→ **Required work**:
Output each of the entries exactly, skipping every picture they contain.

Records excerpted from a collection:
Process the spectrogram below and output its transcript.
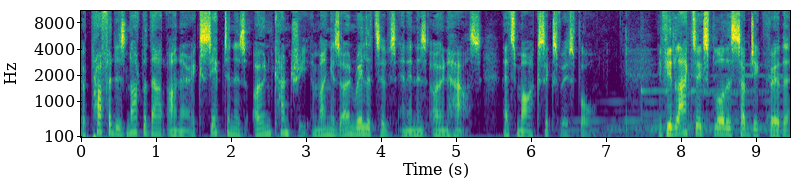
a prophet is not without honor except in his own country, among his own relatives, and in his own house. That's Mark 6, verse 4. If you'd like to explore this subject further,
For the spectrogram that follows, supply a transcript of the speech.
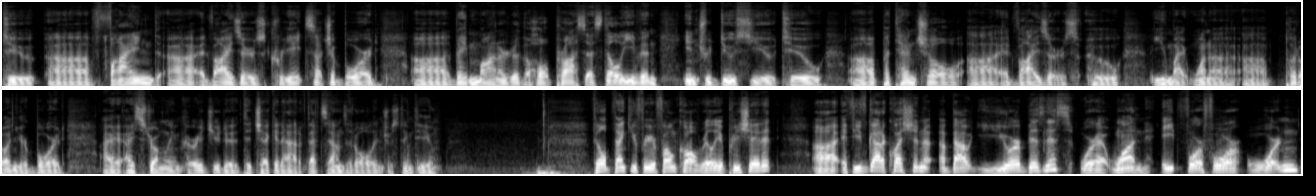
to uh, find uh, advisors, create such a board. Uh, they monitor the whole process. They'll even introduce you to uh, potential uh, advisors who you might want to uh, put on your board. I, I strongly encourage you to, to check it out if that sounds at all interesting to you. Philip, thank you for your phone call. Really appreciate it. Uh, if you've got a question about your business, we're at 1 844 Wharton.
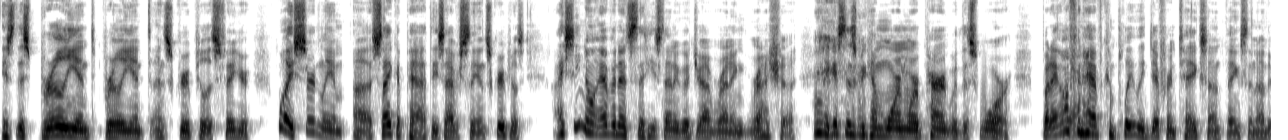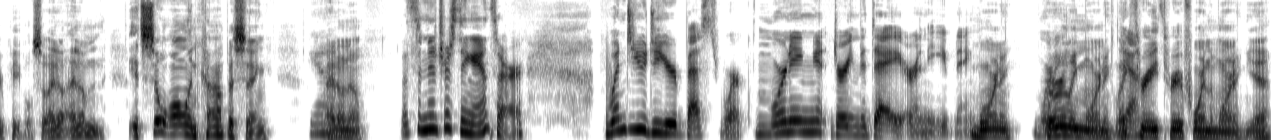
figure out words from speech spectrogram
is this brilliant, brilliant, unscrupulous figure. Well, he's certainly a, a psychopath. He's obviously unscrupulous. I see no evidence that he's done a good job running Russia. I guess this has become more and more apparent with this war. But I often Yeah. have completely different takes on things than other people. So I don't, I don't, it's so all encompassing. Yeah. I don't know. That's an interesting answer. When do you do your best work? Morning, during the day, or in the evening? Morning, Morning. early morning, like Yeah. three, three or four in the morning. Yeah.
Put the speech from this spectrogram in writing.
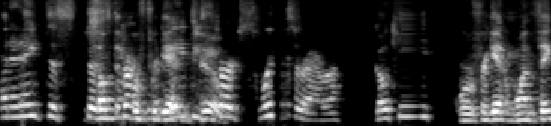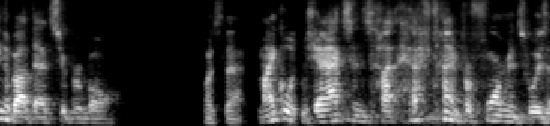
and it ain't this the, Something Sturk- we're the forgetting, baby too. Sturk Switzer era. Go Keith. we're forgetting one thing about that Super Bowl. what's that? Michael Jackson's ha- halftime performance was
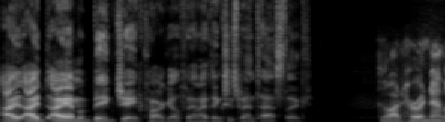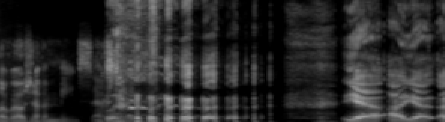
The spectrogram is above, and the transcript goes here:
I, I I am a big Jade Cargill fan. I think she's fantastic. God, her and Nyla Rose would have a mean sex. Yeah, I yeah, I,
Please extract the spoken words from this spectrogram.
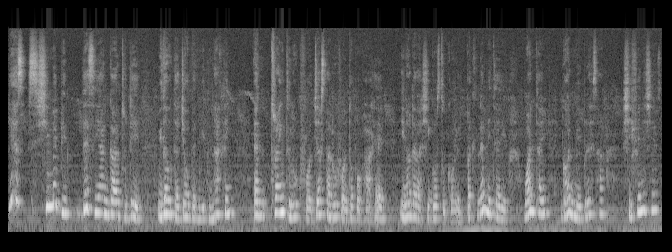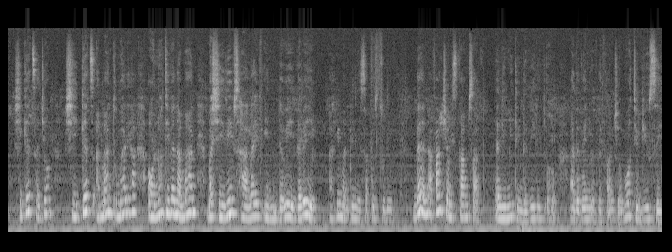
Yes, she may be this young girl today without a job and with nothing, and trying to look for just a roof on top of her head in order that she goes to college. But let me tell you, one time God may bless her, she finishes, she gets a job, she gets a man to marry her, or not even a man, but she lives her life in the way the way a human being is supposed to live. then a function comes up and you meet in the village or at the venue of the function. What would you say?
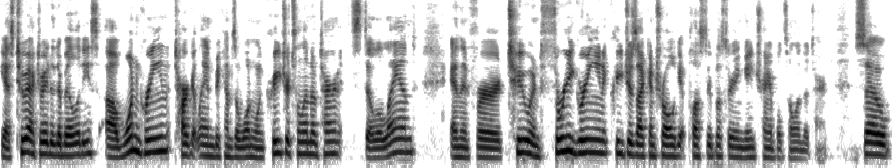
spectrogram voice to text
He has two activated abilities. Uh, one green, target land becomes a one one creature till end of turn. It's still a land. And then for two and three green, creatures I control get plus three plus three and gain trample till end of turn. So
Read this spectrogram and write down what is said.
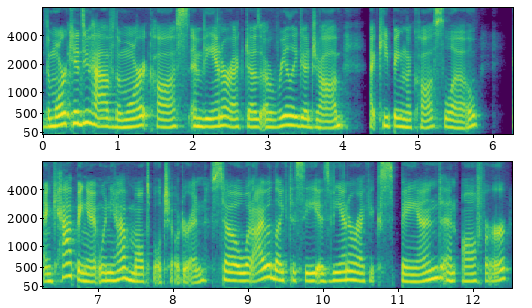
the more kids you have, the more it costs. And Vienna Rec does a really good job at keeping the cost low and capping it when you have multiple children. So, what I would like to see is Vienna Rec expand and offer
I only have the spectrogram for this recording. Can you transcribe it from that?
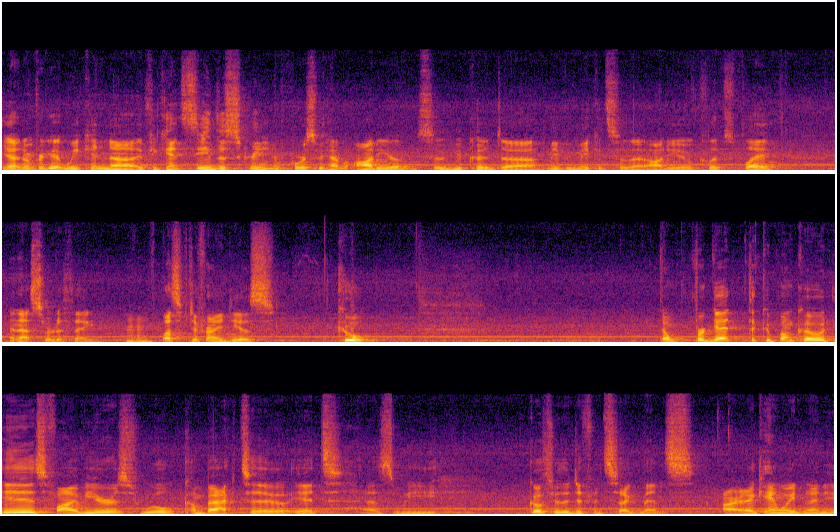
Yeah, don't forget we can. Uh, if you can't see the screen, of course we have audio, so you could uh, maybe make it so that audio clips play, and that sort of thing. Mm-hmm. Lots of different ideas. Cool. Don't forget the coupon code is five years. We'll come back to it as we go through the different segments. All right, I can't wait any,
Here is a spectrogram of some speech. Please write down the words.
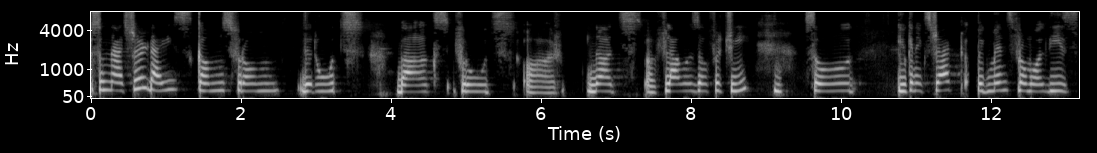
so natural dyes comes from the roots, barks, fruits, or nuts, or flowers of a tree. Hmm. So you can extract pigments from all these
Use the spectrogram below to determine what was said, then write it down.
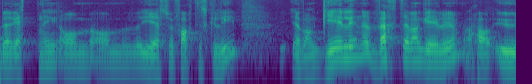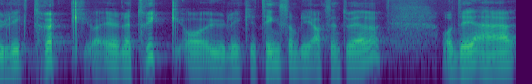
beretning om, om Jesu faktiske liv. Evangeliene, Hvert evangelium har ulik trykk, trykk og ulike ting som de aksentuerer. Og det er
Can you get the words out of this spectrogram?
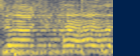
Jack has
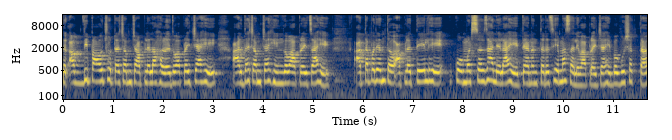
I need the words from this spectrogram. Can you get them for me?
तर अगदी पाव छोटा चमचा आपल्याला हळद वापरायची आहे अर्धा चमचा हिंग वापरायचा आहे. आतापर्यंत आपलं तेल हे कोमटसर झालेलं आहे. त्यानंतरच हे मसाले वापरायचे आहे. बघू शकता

→ **Output of the exercise**:
Process the spectrogram below and output its transcript.
a prophet is not without honor except in his own country, among his own relatives, and in his own house. That's Mark 6, verse 4. If you'd like to explore this subject further,
For the spectrogram that follows, supply a transcript of the speech.
to uh, find uh, advisors, create such a board. Uh, they monitor the whole process. They'll even introduce you to uh, potential uh, advisors who you might want to uh, put on your board. I, I strongly encourage you to, to check it out if that sounds at all interesting to you. Philip, thank you for your phone call. Really appreciate it. Uh, if you've got a question about your business, we're at 1 844 Wharton.
figure out words from speech spectrogram
is this brilliant, brilliant, unscrupulous figure. Well, he's certainly a, a psychopath. He's obviously unscrupulous. I see no evidence that he's done a good job running Russia. I guess this has become more and more apparent with this war. But I often Yeah. have completely different takes on things than other people. So I don't, I don't, it's so all encompassing. Yeah. I don't know. That's an interesting answer. When do you do your best work? Morning, during the day, or in the evening? Morning, Morning. early morning, like Yeah. three, three or four in the morning. Yeah.
Put the speech from this spectrogram in writing.
and it ain't this the, Something Sturk- we're the forgetting, baby too. Sturk Switzer era. Go Keith. we're forgetting one thing about that Super Bowl. what's that? Michael Jackson's ha- halftime performance was
The spectrogram is above, and the transcript goes here:
I, I I am a big Jade Cargill fan. I think she's fantastic. God, her and Nyla Rose would have a mean sex. Yeah, I yeah, I,
Please extract the spoken words from this spectrogram.
Yes, she may be this young girl today without a job and with nothing, and trying to look for just a roof on top of her head in order that she goes to college. But let me tell you, one time God may bless her, she finishes, she gets a job, she gets a man to marry her, or not even a man, but she lives her life in the way the way a human being is supposed to live. then a function comes up and you meet in the village or at the venue of the function. What would you say?
spectrogram voice to text
He has two activated abilities. Uh, one green, target land becomes a one one creature till end of turn. It's still a land. And then for two and three green, creatures I control get plus three plus three and gain trample till end of turn. So
Read this spectrogram and write down what is said.
the more kids you have, the more it costs. And Vienna Rec does a really good job at keeping the cost low and capping it when you have multiple children. So, what I would like to see is Vienna Rec expand and offer
I only have the spectrogram for this recording. Can you transcribe it from that?
Yeah, don't forget we can. Uh, if you can't see the screen, of course we have audio, so you could uh, maybe make it so that audio clips play, and that sort of thing. Mm-hmm. Lots of different ideas. Cool. Don't forget the coupon code is five years. We'll come back to it as we go through the different segments. All right, I can't wait any,
Here is a spectrogram of some speech. Please write down the words.
so natural dyes comes from the roots, barks, fruits, or nuts, or flowers of a tree. Hmm. So you can extract pigments from all these
Use the spectrogram below to determine what was said, then write it down.
beretning om, om Jesu faktiske liv. Evangeliene, Hvert evangelium har ulik trykk, trykk og ulike ting som de aksentuerer. Og det er
Can you get the words out of this spectrogram?
Jack has
I need the words from this spectrogram. Can you get them for me?
तर अगदी पाव छोटा चमचा आपल्याला हळद वापरायची आहे अर्धा चमचा हिंग वापरायचा आहे. आतापर्यंत आपलं तेल हे कोमटसर झालेलं आहे. त्यानंतरच हे मसाले वापरायचे आहे. बघू शकता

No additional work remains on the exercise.